    We got shipped chicks from Cackle hatchery and fertile eggs from a breeder in Virginia. Picking them out at the farm is fun, you get to interact with the breeder/farmer and generally it is less stressful for the birds. Not that they can't handle it though. When you pick them up you are already prepared, and you aren't waiting around for the post office to call. Some brreds are naturally sex linked, the vast majority are not. The hatcheries have trained sexers who are fairly accurate in determining male from female. That is the biggest benefit (just my opinion) of hatchery birds. Another thing to be aware of is that not all breeds and lines are created equal... Hatcheries are in the business of making money, not producing show birds. They breed the hens that lay the best and are the most fertile, that way more money can be made. There is a big difference between a breeder's line of a particular breed and those of a hatchery. Hatchery birds are great, and are usually very healthy chickens that will lay eggs as advertized. Breeder birds are bred to APA Standard of Perfection (usually, there re some disreputable breeders out there), and not just to hatch out lots of chicks. You mentioned a few breeds, all of which are good layers. Leghorns are egg laying machines, but are not usually overly friendly. BO's (buff orpingtons) are nice birds that lay a nice sized egg. RIRs are very good layers, and get to be a nice size if you have any plans on eating them. Some do, some don't. Brahmas get big. Red Stars are a hybrid that lay extremely well, but do not breed true.
    You may want to consider some other heritage breeds as well. Barred Rocks get big and lay a nice large egg. Some can be very friendly. Dominiques (which of course are the best... ) are smaller hens but are very efficient, much more than say a barred rock. It all depends on what you like or want. Do lots of reading, go visit folks with various breeds and see whaich ones you like. Some even like the fluffy Silkies, but I'm still trying to decide if they are really chickens... LOL
  10. Chick_In_The_Burbs

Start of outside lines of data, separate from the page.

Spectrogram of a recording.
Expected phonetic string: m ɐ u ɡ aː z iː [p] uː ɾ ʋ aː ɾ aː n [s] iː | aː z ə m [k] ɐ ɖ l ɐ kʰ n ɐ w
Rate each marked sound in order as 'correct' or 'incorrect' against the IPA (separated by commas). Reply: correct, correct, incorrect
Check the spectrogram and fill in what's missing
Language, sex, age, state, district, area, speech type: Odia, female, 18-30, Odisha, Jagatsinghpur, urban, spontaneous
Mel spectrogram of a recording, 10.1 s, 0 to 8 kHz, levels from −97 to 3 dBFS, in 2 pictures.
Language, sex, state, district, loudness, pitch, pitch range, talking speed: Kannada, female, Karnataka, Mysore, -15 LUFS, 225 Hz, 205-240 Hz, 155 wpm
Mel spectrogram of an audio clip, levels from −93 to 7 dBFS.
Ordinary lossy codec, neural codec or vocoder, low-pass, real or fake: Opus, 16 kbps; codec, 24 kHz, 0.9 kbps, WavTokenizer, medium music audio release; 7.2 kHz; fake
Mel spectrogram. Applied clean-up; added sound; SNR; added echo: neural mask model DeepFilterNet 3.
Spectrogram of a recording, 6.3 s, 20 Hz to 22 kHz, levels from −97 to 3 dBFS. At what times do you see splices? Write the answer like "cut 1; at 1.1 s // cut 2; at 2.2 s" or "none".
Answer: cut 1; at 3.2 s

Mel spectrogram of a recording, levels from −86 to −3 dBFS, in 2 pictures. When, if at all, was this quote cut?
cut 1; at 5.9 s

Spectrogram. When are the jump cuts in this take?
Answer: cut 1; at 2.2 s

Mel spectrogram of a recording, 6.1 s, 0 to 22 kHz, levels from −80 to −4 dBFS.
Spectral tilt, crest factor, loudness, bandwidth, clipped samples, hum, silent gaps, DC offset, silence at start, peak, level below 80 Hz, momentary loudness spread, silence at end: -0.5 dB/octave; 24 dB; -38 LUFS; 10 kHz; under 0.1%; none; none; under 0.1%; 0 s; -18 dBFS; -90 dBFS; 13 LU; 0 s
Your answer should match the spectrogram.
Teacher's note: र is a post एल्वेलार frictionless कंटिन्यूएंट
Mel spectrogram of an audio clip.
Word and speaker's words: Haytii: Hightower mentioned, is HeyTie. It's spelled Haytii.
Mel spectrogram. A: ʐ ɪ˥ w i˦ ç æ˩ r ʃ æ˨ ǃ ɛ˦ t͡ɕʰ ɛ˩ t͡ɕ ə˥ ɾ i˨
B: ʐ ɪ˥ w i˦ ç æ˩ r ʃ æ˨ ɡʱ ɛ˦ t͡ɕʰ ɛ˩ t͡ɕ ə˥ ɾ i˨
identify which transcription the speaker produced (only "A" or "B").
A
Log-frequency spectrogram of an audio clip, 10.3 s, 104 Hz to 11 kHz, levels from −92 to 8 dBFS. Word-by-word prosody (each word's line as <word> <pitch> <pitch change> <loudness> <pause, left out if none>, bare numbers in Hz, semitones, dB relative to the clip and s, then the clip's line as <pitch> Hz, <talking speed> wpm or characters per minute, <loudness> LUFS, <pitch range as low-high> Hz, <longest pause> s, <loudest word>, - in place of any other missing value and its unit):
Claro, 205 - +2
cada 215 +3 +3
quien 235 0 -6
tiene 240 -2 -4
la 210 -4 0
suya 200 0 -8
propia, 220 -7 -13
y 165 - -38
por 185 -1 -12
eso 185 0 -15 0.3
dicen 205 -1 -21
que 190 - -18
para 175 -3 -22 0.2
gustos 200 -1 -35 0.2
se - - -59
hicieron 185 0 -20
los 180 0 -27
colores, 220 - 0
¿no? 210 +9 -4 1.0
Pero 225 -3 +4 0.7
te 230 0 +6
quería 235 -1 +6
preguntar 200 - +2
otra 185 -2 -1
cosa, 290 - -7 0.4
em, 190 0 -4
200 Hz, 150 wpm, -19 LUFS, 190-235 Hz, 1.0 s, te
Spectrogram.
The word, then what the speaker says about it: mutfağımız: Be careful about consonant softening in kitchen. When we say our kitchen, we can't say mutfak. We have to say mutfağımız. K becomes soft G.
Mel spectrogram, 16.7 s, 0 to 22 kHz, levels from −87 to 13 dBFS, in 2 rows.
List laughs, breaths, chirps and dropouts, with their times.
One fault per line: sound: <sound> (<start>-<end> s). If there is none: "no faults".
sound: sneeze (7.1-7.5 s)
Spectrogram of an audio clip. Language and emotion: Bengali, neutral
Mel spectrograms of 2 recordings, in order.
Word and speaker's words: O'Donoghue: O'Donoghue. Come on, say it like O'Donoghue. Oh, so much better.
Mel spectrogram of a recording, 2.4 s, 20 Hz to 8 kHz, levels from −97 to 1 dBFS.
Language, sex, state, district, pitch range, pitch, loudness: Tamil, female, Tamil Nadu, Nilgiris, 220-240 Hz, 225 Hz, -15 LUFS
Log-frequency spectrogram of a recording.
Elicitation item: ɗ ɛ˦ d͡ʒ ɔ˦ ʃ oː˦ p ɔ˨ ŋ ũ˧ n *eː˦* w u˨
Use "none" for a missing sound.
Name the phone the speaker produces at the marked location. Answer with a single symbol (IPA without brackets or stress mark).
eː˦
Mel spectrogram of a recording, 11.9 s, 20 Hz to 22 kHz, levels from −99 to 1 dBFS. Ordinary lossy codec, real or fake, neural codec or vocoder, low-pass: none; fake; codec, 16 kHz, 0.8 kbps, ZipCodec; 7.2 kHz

    Chick_In_The_Burbs Chillin' With My Peeps

    Jun 26, 2010
    Western Washington
    I just have to throw EEs in for consideration! I got mine from mypetchicken as my first order (Yeesh, has it been almost 3 yrs already???). Anyways, I love them! Awesome personalities, highly inquisitive and sociable. And the green eggs don't hurt either! Absolute mystery what they will grow to look like(I love a good mystery). Now if I could just get them to stop taking a month to molt... :lol:

BackYard Chickens is proudly sponsored by